# Task
Would you please repeat all of the data exactly, omitting the pictures?

(Data entries)
※ ※ ※

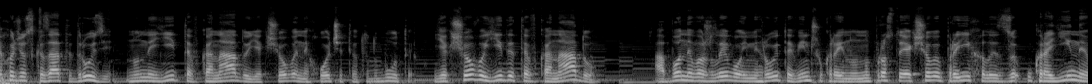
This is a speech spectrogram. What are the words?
Я хочу сказати, друзі, ну не їдьте в Канаду, якщо ви не хочете тут бути. Якщо ви їдете в Канаду, або неважливо, іммігруєте в іншу країну. Ну просто якщо ви приїхали з України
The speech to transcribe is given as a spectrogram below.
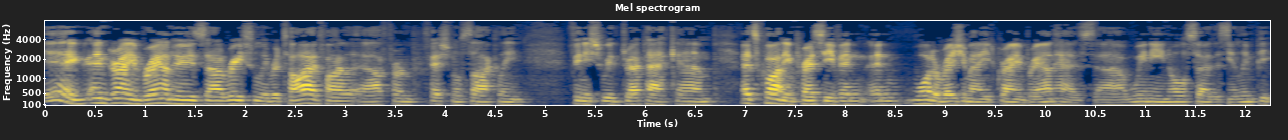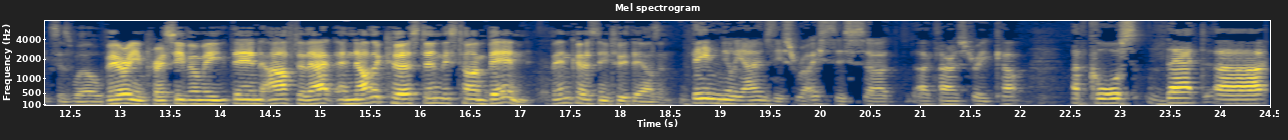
Yeah, and Graeme Brown, who's uh, recently retired finally, uh, from professional cycling, finished with Drapac. Um, it's quite impressive, and, and what a resume Graeme Brown has, uh, winning also the Olympics as well. Very impressive. And we then after that, another Kersten, this time Ben. Ben Kersten in 2000. Ben nearly owns this race, this uh, uh, Clarence Street Cup. Of course, that uh,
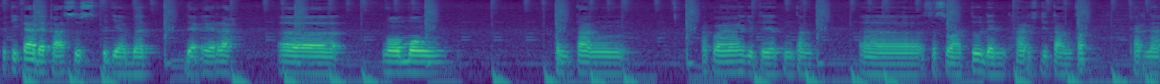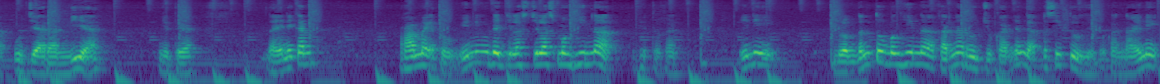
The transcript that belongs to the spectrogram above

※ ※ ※

# Answer to the problem
This is a speech spectrogram. What are the words?
Я хочу сказати, друзі, ну не їдьте в Канаду, якщо ви не хочете тут бути. Якщо ви їдете в Канаду, або неважливо, іммігруєте в іншу країну. Ну просто якщо ви приїхали з України
The speech to transcribe is given as a spectrogram below.
Yeah, and Graeme Brown, who's uh, recently retired finally, uh, from professional cycling, finished with Drapac. Um, it's quite impressive, and, and what a resume Graeme Brown has, uh, winning also the Olympics as well. Very impressive. And we then after that, another Kersten, this time Ben. Ben Kersten in 2000. Ben nearly owns this race, this uh, uh, Clarence Street Cup. Of course, that uh,
The transcript that belongs to the spectrogram above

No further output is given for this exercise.